In our current century candles continue to be part of newer winter celebrations, like for example Kwanzaa, which is an African American holiday which runs from December 26 to January 1. A Kinara is used to hold candles. It holds seven candles; three red candles to represent African American struggles, one black candle to represent the African American people and three green candles to represent African American hopes. For the Humanists, the candle is used as a symbol of the light of reason or rationality. The Humanist festival of Human Light which also occurs in December often features a candle-lighting ceremony. A common element of worship in many Unitarian Universalism churches and fellowships is the lighting of candles of joy and concern. Unitarian Universalism also incorporates candle-lighting ceremonies from other spiritual traditions, from which they draw inspiration. A flaming chalice is the most widely used symbol of Unitarianism and Unitarian Universalism, and is, in reality, usually a candle, not an actual chalice of burning oil. Even the Christmas tree, which is possibly adopted from the pagan religions which Christianity incorporated into its rituals, is decorated with candles (or these days with electric lights), and was accepted into Russian culture as a symbol of renewal. In order not to confuse it as a religious symbol, it is used in the new year celebrations, Novigod, on 31st of December and January 1st. It symbolizes the renewal of hope over hardship and darkness.

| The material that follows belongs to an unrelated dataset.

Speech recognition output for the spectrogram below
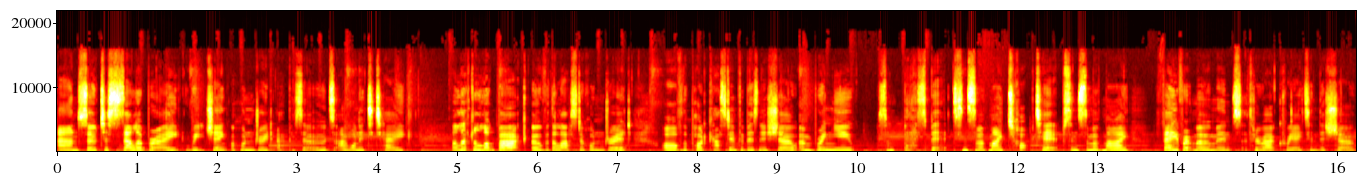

At a cosmic as well as at a social and individual level, darkness guarantees the continual existence of light by its regular renewal. In order to appreciate the light, we need to experience the darkness. I light candles every Friday evening to usher in the holiness of the Sabbath and thus perpetuate our connection to our tradition and our ancestors. I light the Chanukah candles to shed some light into the darkness and continue to tell the myths passed down to us from past generations in order to continue the connection. With light and song, we convey to the world the miracle of survival and hope.